Salzburg is one of these holiday destinations you can visit in two ways: the hard way or the soft way. The hard way involves sensible shoes, a lot of leg work and quite a good level of fitness to conquer Salzburgâ€™s famous landmark, the Festung Hohensalzburg, perched high up on the Festungsberg. You can if course use the cable car, but the dedicated visitor to the castle climbs up on foot starting a steady uphill path through the Mirabell Garten, then crossing into the old part of town and following the Festungsgasse.
Construction of the castle started in 1077 when the original building was a wooden structure. Over the following centuries, the castle was expanded and fortified until it reached its present state as one of the largest and best preserved medieval castles in Europe. Within the castle there is a lot to see too, the Fortress museum, the Regency chamber and the marionette museum. You need quite a lot of time to enjoy the views and to catch your breath along the way as well as walking around the buildings themselves. After that you can of course take the cable car down.
The soft way is somehow more in tune with the particular laid back atmosphere and melodious dialect of Salzburg. People donâ€™t seem to be in a hurry here, just watch a housewife choosing fruit or flowers at one of the many stalls in the market.

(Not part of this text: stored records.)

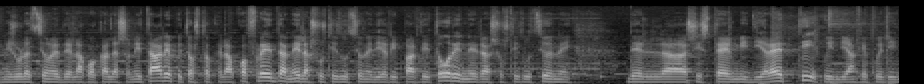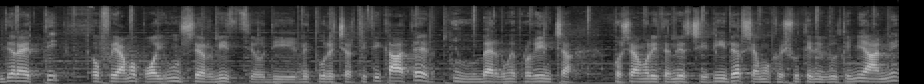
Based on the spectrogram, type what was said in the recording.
misurazione dell'acqua calda sanitaria piuttosto che l'acqua fredda, nella sostituzione dei ripartitori, nella sostituzione dei sistemi diretti, quindi anche quelli indiretti. Offriamo poi un servizio di letture certificate. In Bergamo e provincia possiamo ritenerci leader, siamo cresciuti negli ultimi anni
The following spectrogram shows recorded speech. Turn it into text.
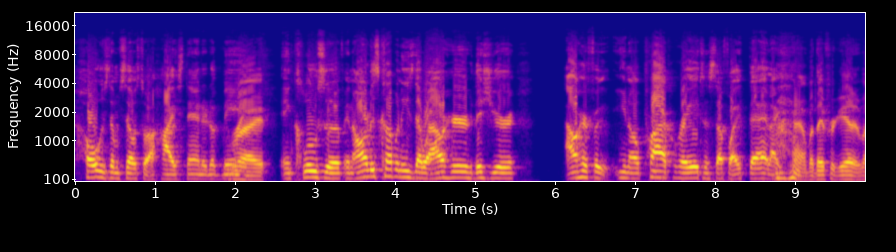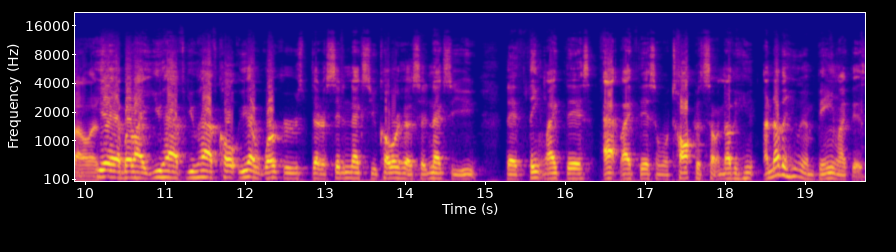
holds themselves to a high standard of being right. inclusive, and all these companies that were out here this year, out here for you know pride parades and stuff like that, like but they forget about that. yeah, but like you have you have co- you have workers that are sitting next to you, coworkers that are sitting next to you that think like this, act like this, and will talk to some another hu- another human being like this.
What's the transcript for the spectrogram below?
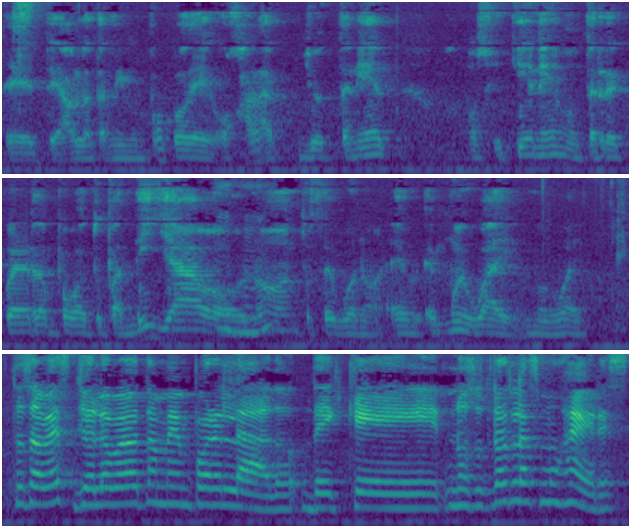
te, te habla también un poco de, ojalá yo tener, o si tienes, o te recuerda un poco a tu pandilla, o Ujú. no. Entonces, bueno, es, es muy guay, muy guay. Tú sabes, yo lo veo también por el lado de que nosotras las mujeres,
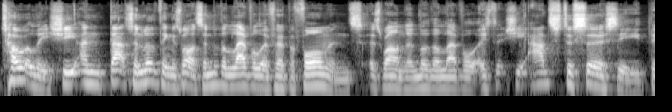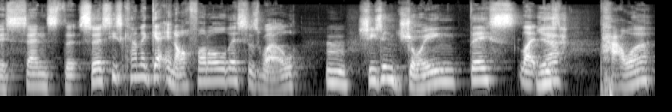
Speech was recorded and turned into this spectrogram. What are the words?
Totally. She and that's another thing as well. It's another level of her performance as well. And another level is that she adds to Cersei this sense that Cersei's kind of getting off on all this as well. Mm. She's enjoying this, like Yeah. this power,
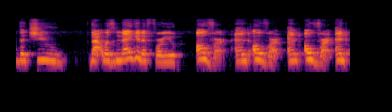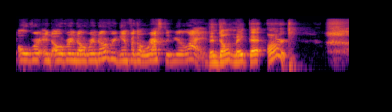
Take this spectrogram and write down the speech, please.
that you, that was negative for you over and over and over and over and over and over and over again for the rest of your life. Then don't make that art.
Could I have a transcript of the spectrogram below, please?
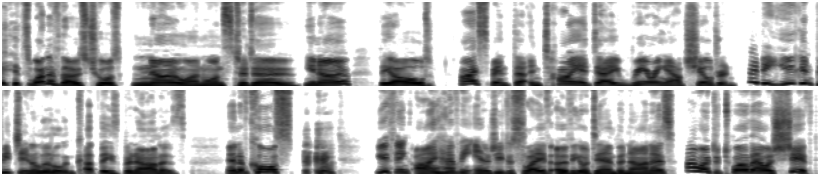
It's one of those chores no one wants to do. You know, the old, I spent the entire day rearing our children. Maybe you can pitch in a little and cut these bananas. And of course, you think I have the energy to slave over your damn bananas? I worked a 12 hour shift.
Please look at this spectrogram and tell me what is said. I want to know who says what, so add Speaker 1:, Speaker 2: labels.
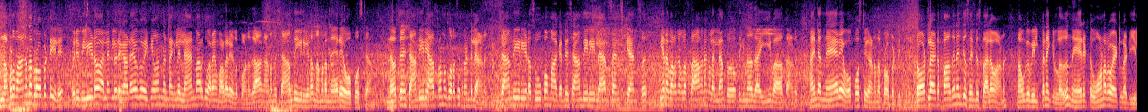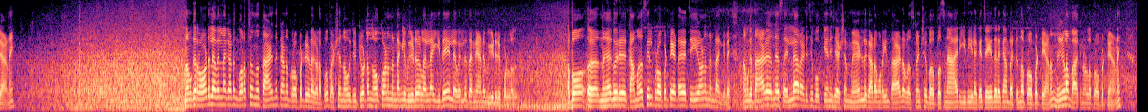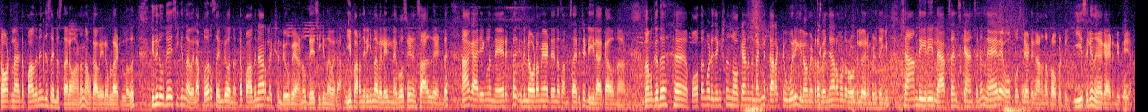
Speaker 1: നമ്മൾ വാങ്ങുന്ന പ്രോപ്പർട്ടിയിൽ ഒരു വീടോ അല്ലെങ്കിൽ ഒരു കടയോ ഒക്കെ വെക്കുകയാണെന്നുണ്ടെങ്കിൽ ലാൻഡ് മാർക്ക് പറയാൻ വളരെ എളുപ്പമാണ്. ഇത് ആ കാണുന്ന ശാന്തിഗിരിയുടെ നമ്മുടെ നേരെ ഓപ്പോസിറ്റ് ആണ്. എന്ന് വെച്ചാൽ ശാന്തിഗിരി ആശ്രമം കുറച്ച് ഫ്രണ്ടിലാണ്. ശാന്തിഗിരിയുടെ super market Santhigiri labs and scans ഇങ്ങനെ പറഞ്ഞുള്ള സ്ഥാപനങ്ങളെല്ലാം പ്രവർത്തിക്കുന്നത് ഈ ഭാഗത്താണ്. അതിന്റെ നേരെ ഓപ്പോസിറ്റ് കാണുന്ന പ്രോപ്പർട്ടി ടോട്ടലായിട്ട് പതിനഞ്ച് സെന്റ് സ്ഥലമാണ് നമുക്ക് വിൽപ്പനയ്ക്കുള്ളത്. നേരിട്ട് ഓണറുമായിട്ടുള്ള ഡീലാണ് നമുക്ക് റോഡ് ലെവലിനെക്കാട്ടും കുറച്ചൊന്ന് താഴ്ന്നിട്ടാണ് പ്രോപ്പർട്ടിയുടെ കിടപ്പ്. പക്ഷേ നമുക്ക് ചുറ്റുവട്ടം നോക്കുകയാണെന്നുണ്ടെങ്കിൽ വീടുകളെല്ലാം ഇതേ ലെവലിൽ തന്നെയാണ് വീടിരിപ്പുള്ളത്. അപ്പോൾ നിങ്ങൾക്കൊരു കമേഴ്സ്യൽ പ്രോപ്പർട്ടി ആയിട്ടൊക്കെ ചെയ്യുകയാണെന്നുണ്ടെങ്കിൽ നമുക്ക് താഴെ തന്നെ സെല്ലാർ അടിച്ച് പൊക്കിയതിന് ശേഷം മേളിൽ കടമുറിയും താഴെ റെസിഡൻഷ്യൽ പർപ്പസിന് ആ രീതിയിലൊക്കെ ചെയ്തെടുക്കാൻ പറ്റുന്ന പ്രോപ്പർട്ടിയാണ് നീളം വാക്കിനുള്ള പ്രോപ്പർട്ടിയാണ് ടോട്ടലായിട്ട് പതിനഞ്ച് സെന്റ് സ്ഥലമാണ് നമുക്ക് അവൈലബിൾ ആയിട്ടുള്ളത്. ഇതിന് ഉദ്ദേശിക്കുന്ന വില പെർ സെന്റ് വന്നിട്ട് പതിനാറ് ലക്ഷം രൂപയാണ് ഉദ്ദേശിക്കുന്ന വില. ഈ പറഞ്ഞിരിക്കുന്ന വിലയിൽ നെഗോസിയേഷൻ സാധ്യതയുണ്ട്. ആ കാര്യങ്ങൾ നേരിട്ട് ഇതിന്റെ ഉടമയായിട്ട് തന്നെ സംസാരിച്ച് ഡീലാക്കാവുന്നതാണ് നമുക്കിത് പോത്തങ്കോട് ജംഗ്ഷൻ നോക്കുകയാണെന്നുണ്ടെങ്കിൽ കറക്റ്റ് ഒരു കിലോമീറ്റർ വെഞ്ഞാറമൂട് റോഡിൽ വരുമ്പോഴത്തേക്കും ശാന്തിഗിരി ലാബ്സ് ആൻഡ് സ്കാൻസിന് നേരെ ഓപ്പോസിറ്റ് ആയിട്ട് കാണുന്ന പ്രോപ്പർട്ടി. ഈസിലി നിങ്ങൾക്ക് ഐഡന്റിഫൈ ചെയ്യാം.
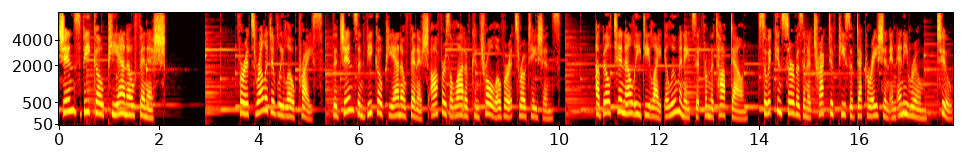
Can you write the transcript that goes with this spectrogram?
Jins Vico Piano Finish. For its relatively low price, the Jins and Vico Piano Finish offers a lot of control over its rotations. A built-in LED light illuminates it from the top down, so it can serve as an attractive piece of decoration in any room, too.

Theyâ€™ll meet their friends and neighbors and stop for a chat in the middle of the sidewalk and youâ€™ll never find an empty coffee house.
Therefore the more sedate exploration of Salzburg commences with a stroll around the vast and lovely Mirabell Garten, admiring the artistic landscaping, the statues and fountains. If you are lucky, you might even witness a wedding.
Follow the Rainerstrasse until you come to the house were Mozart lived and, close to it, the famous Hotel and CafÃ© Sacher. This is one of the must-dos in Salzburgh, either sitting on the terrace overlooking the river Salzach or inside admiring the wall of fame and sampling a piece of Sacher torte and coffee.
Thus fortified you cross over one of the many bridges, look at Mozartâ€™s birthplace and then make your way through the many winding Gassen to the Domplatz. Itâ€™s easy to spend hours just looking at the antique shops, the market, the Residenz and the Dom, all without climbing anywhere.
If you have come by train from Munich, as I did on this occasion, itâ€™s an easy 40 minute walk back to the station past all the beautiful Salzburg attractions in reverse. You will never lose sight of the mighty Festung Hohensalzburg either.
You can also follow Arwa’s Top 4 Sightseeing Tips for Salzburg.